As a journalist, you learn never to make the story about yourself. It is instead the job of the fourth estate to capture the facts, stories, and quotes from the subjects you're covering on behalf of the readers and viewers you serve.
After I caught the coronavirus earlier this year, I battled with whether or not to reveal my diagnosis, or simply keep my work focused on the latest out of Washington (which at the time, was about the will-they-won't-they world of Congress passing a massive relief bill). But I quickly recognized that I wasn't one of the unlucky ones; instead, I realized that I was one of the very lucky ones who caught the highly-infectious disease but had the platform to share firsthand information about the experience, treatment, and path forward.
So it is armed with that viewpoint that I again share the experience of being a convalescent plasma donor through the American Red Cross, the experimental treatment that has anecdotally helped very severe COVID-19 patients. Earlier this month, I sat for my hour-long blood treatment here at the Charles Drew Center in Washington, and (squeamishly, I must admit) watched as my blood was drawn to access my plasma: the goldish-yellow liquid part of my blood now armed with the precious antibodies needed to defend against a virus that has so far killed more than 475,000 people worldwide.

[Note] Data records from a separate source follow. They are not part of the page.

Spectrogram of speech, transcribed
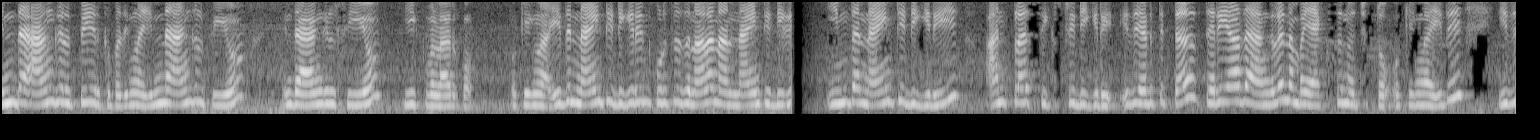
இந்த ஆங்கிள் பி இருக்குது பார்த்தீங்களா? இந்த ஆங்கிள் பியும் இந்த ஆங்கிள் சியும் ஈக்குவலாக இருக்கும். ஓகேங்களா? இது 90 டிகிரின்னு கொடுத்ததுனால நான் 90 டிகிரி இந்த 90 degree and plus sixty degree இது எடுத்துக்கிட்டால் தெரியாத ஆங்கிளை நம்ம எக்ஸ்ன்னு வச்சுக்கிட்டோம். ஓகேங்களா? இது இது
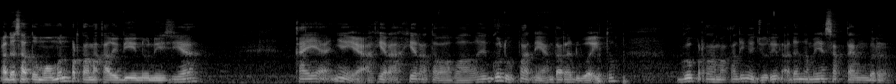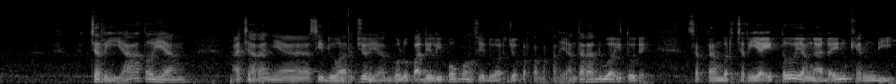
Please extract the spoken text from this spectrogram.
Ada satu momen pertama kali di Indonesia kayaknya ya akhir-akhir atau awal-awal gue lupa nih antara dua itu. Gue pertama kali ngejurin ada namanya September Ceria atau yang acaranya Sidoarjo ya gue lupa di Lipo Mall Sidoarjo pertama kali. Antara dua itu deh September Ceria itu yang ngadain Candy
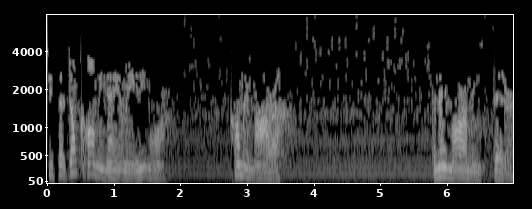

When your body becomes exposed to a foreign pathogen, it builds up a natural defense in an effort to deactivate that threat; the secret to that defense gets stored in the blood plasma, and the FDA has fast-tracked research into how plasma from former coronavirus patients could help those still going through it. The American Red Cross tells me that to date, they have received convalescent plasma donations from about 7,000 former COVID patients and sent those donations to hospitals all over the country.
The process is actually wildly cool: you get hooked up to a massive centrifuge (or as I call it: a big spinny machine, which unfortunately is not the technical term) that separates the blood from the plasma; your red blood cells, white blood cells, and platelets then get re-entered back into your body, while they separate the plasma to inject into a recipient in need. I hate needles; don't let the fully-tattooed arm I have fool you into thinking otherwise. But the Red Cross provides a movie and a small TV screen to make the hour-long process as painless as possible…complete with cookies and a juice box at the end.
For my story, I spoke with Dr. Erin Goodhue, the executive medical director for the Red Cross. She spoke about the unique challenges of this once-in-a-lifetime pandemic, telling Cheddar, "It's such a new pathogen, we don't yet have the tools appropriately to combat that virus...So we are helping in the FDA's very unprecedented effort to collect convalescent plasma to give to patients with severe COVID-19."
I was struck by the use of the word "unprecedented"; after all, I've covered the federal government long enough to know that its agencies do not historically respond to anything quickly. I asked Dr. Goodhue why she thought the FDA was taking such a strong and unusual step with COVID-19, to which she responded, "Because we didn't have anything else. No one had seen a pathogen like this ever before, clinically. And when it gets clinically severe, it's quite severe. I think the FDA recognized that fact and recognized we needed something in our clinical arsenal that was specific to the virus to combat it as best we could."
The historic nature of the pandemic we're living through often gets lost in the numbers; every day, news headlines tell the latest figures of infections, death rates, hospitalizations, and the dollars spent -- and lost -- in the virus' path. But in my unique situation, I want to remind readers of the personal elements of this disease: 102-degree fevers for three days; brutal back pain; heavy exhaustion for days; a nose swab to determine my status; follow-up tests to determine the presence of antibodies; then the donation process I described above. My best sense, after discussing the pandemic with many doctors, nurse practitioners, and health professionals, is that there is still so much unknown about COVID-19, and what "they" think is right today may not hold true in just a month's time. 
This story is not about "me" -- it's about the scores of people around the world who have come down with the virus and the untold multitude who will still catch it in the weeks, months, and years ahead. But I will try wherever possible to be a good-faith messenger of the process from the "I" perspective; if I can help even one person better understand what's at stake and the details of the process itself, then it's a story worth telling.